When public works director Steven Bailey measured a year ago, the water table sat at 129 feet below the ground, and village workers dropped the well's pump down to 145 feet, to make sure they had a good solid supply.
The village knew the water table was dropping from its main well, but officials acknowledge they took no steps beyond lowering the pump to ensure a stable supply. "I figured we'd have a little bit of time," Bailey said.
Magdalena water customers, Bailey acknowledged, did little to reduce their consumption. "Unfortunately," he said, "we're not the most conservative of water users."
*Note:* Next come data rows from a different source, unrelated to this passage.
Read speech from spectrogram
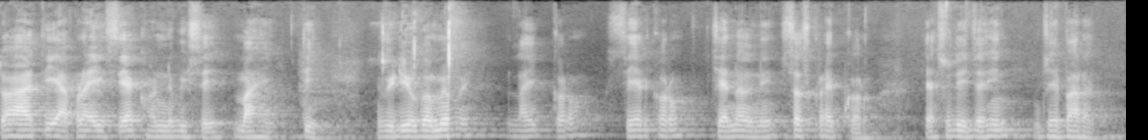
તો આ હતી આપણા એશિયા ખંડ વિશે માહિતી. વીડિયો ગમ્યો હોય, લાઈક કરો, શેર કરો, ચેનલને સબસ્ક્રાઈબ કરો. ત્યાં સુધી જય હિન્દ, જય ભારત.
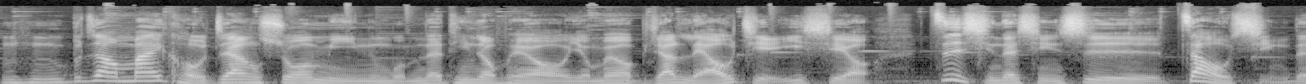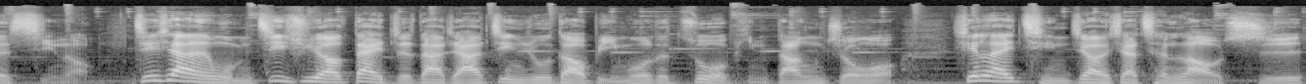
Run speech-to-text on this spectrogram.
嗯哼，不知道 Michael 这样说明，我们的听众朋友有没有比较了解一些哦？字形的形是造型的形哦。接下来我们继续要带着大家进入到笔墨的作品当中哦。先来请教一下陈老师，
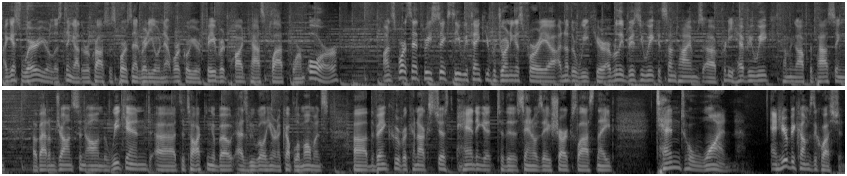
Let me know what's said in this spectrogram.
I guess where you're listening, either across the Sportsnet Radio Network or your favorite podcast platform, or on Sportsnet 360. We thank you for joining us for a, uh, another week here. A really busy week. It's sometimes a pretty heavy week coming off the passing of Adam Johnson on the weekend uh, to talking about, as we will here in a couple of moments, uh, the Vancouver Canucks just handing it to the San Jose Sharks last night, 10 to 1. And here becomes the question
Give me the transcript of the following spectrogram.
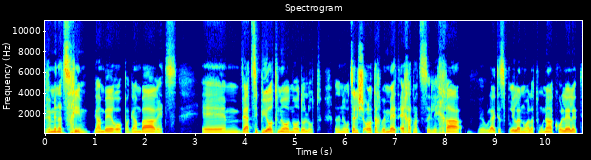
ומנצחים, גם באירופה, גם בארץ, אמ, והציפיות מאוד מאוד עולות. אז אני רוצה לשאול אותך באמת איך את מצליחה, ואולי תספרי לנו על התמונה הכוללת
While solid numbers are hard to come by, some in the state's water management community say they believe there are fewer small community water problems in 2013 than in the last major drought, of 2002-03. ... many communities threatened by drought last time around have upgraded their systems, making them more resilient.
"Water tables are dropping in a lot of areas of the state," said Bill Conner, deputy director of the New Mexico Rural Water Association.
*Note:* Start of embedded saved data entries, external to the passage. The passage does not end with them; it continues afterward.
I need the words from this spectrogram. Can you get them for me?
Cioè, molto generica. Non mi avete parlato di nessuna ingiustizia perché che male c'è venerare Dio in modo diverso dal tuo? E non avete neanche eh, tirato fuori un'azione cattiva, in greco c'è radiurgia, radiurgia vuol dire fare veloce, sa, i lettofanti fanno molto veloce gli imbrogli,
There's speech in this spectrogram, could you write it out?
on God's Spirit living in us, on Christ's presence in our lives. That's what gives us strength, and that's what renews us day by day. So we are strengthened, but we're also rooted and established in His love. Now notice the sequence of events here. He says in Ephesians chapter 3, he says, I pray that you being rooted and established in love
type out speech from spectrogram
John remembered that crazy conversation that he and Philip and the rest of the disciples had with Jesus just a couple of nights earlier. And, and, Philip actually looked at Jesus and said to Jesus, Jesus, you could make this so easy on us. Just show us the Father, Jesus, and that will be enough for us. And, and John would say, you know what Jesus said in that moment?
All across the state, groundwater pumpers are seeing declining aquifers and decreasing well production, said Dennis McQuillan, head of the New Mexico Environment Department's Source Water Protection Bureau.
Drillers report an increase in calls from homeowners who rely on their own wells, rather than a community system. "It's pretty widespread," said Wes Mack of Mack's Drilling in Raton. "We're drilling wells left and right."
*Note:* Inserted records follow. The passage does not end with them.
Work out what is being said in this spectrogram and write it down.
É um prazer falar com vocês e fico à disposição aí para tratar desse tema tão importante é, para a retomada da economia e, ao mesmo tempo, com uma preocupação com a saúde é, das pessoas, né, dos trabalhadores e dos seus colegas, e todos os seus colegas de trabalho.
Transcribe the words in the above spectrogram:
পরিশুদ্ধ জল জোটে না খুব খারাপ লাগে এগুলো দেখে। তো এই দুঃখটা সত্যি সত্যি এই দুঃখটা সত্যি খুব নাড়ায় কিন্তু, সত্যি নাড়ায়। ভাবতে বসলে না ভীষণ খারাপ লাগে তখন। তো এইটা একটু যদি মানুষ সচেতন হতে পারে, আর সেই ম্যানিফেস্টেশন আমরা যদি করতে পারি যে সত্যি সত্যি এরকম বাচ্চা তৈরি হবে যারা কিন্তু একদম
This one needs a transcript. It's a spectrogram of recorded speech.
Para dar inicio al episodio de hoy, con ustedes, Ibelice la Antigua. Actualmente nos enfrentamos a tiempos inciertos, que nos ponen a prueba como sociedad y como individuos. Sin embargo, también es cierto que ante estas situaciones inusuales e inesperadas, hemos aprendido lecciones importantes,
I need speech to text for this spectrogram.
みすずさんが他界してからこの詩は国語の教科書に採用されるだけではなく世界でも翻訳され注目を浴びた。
"Even before the drought, we were seeing groundwater depletion," McQuillan said.
Large communities like Albuquerque, where most New Mexicans live, have big budgets and deep wells to fall back on during a drought. They are generally weathering the current drought well. "The vast majority of our population has adequate water supply," said John Longworth, chief of the Water Use and Conservation Bureau at the New Mexico Office of State Engineer. [adequate water supply = for how long? At what rates?]
Smaller communities, which generally depend on shallower aquifers and smaller budgets to meet their water needs, are at higher risk when drought hits.
In 2002-03, some 70 small New Mexico communities around the state reported running out of water at some point, according to a 2005 state post-mortem [report]. So far this year, just 10 community water systems have reported water shortages, most notably Magdalena and Maxwell, the two villages hardest hit.
Almost all of these 'emergencies' were in fact due to a chronic lack of adequate management, maintenance, and system planning," the report concluded.
I think it's the result of incompetence," said Hoss Fosso, who is retired and lives with his wife in Magdalena. He has been driving to Socorro to buy drinking water to use at his house. "It should be a priority to make sure you're covered and have a back up." [Those people in charge are dummies; it should be a priority that the dummies have me covered...]